The game works around cards which you can play one-per-turn. There’s a couple of ways to play the cards, but almost always will have a benefit to you as well as a disadvantage. Sometimes the disadvantage is quite extreme, so you end up spending a lot of time weighing up the trade off. This doesn’t feel like it slows down the game play because you’ll be looking at your cards deciding what to do next whilst your opponent is doing the same.
In a similar vein to Risk, the game gives points at certain stages based on how much of a continent you control. These points are scored when someone plays a score card: “Score Europe”, or “Score South America”. As at any time half the cards in play are being held by your opponent, you’ve no idea which scoring card is likely to come up soon. You need to take slight cues from them, whilst they’re simultaneously trying to throw you off the scent (but this forces them to potentially be wasting one of their precious few turns). If they’re putting a lot of effort into Asia, maybe they have that scoring card.
Annoyingly though, it’s possible they don’t have a scoring card in their hand. And neither might you. I think this is the situation I found myself in for at least a turn or two. Falling into the situation just leaves you with nothing to focus on. It actually takes away from the game quite a lot. Should I put my guys in Europe or Middle East? At this point, does it matter… Maybe expert players never get that feeling, but without guidance the game sometimes felt like I was waiting to get more cards.
There may be too much luck to this game for some people, but I certainly felt like I was enough in control that it was my intelligence that was keeping me afloat, and not a few lucky dice throws.
There is a certain level of stress that comes with this game though. Tim, my partner, was moments from winning. Mere points from a USSR victory, but later told me that it was stressful as all hell.

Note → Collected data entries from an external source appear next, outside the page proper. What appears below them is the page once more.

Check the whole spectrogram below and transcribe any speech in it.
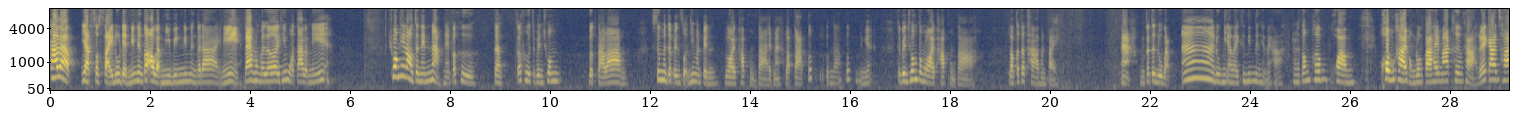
ถ้าแบบอยากสดใสดูเด่นนิดนึงก็เอาแบบมีวิ้งนิดนึงก็ได้ นี่ แต้มลงไปเลยที่หัวตาแบบนี้ ช่วงที่เราจะเน้นหนักเนี่ยก็คือแต่ก็คือจะเป็นช่วงเปลือกตาล่าง ซึ่งมันจะเป็นส่วนที่มันเป็นรอยพับของตาเห็นไหมหลับตาปุ๊บลืมตาปุ๊บอย่างเงี้ย จะเป็นช่วงตรงรอยพับของตา เราก็จะทามันไปอะมันก็จะดูแบบอ่าดูมีอะไรขึ้นนิดนึงเห็นไหมคะ เราจะต้องเพิ่มความ คมคายของดวงตาให้มากขึ้นค่ะ ด้วยการใช้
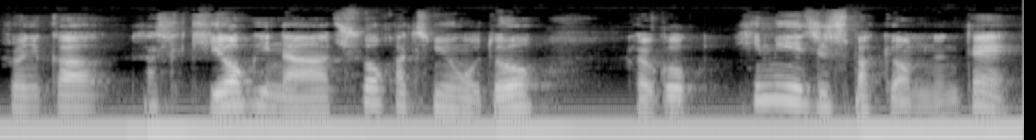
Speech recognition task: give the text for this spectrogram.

He needed the exact combination of cards, and for me not to steal a very specific card, in order to solidify his win – which he did, but the stress soiled the feeling a little.
Nonetheless, I’m excited for him to get home so we can start playing again! Definitely a game to lose yourself in, worthy of a good amount of concentration.
I’d like to put this out there: any ideas you have about Brexit making us better or worse off economically are flat out guesses. Moulding your ideas around economic arguments is, quite frankly, stupid and wrong.
Taking a look at three sets of numbers: the Telegraph’s worst case losing Britain £40 billion, and the best case giving us £16 billion; the Centre for European reform saying we’ll be better off by £42 billion but potentially worse off by £16 billion, whilst the London School of economics thinks the worst case leaves us £254 billion out of pocket, and their best guess being a loss of £58 billion.
[Side note: I took the GDP from 2013, as that’s what Google gave me fastest. The BBC articles talks in terms of GDP, not real money.]
That’s a range between minus £254 billion (similar to the 2009 recession) which we’d struggle recover from, or positive £42 billion – enough to have the country be debt free wonderfully faster.
Quite a big range there, by incredibly smart people. Does that sound like science? Minus £106 billion, plus or minus £148 billion.
We have no idea what we’re talking about when we talk about economics. This referendum should be about freedom not money.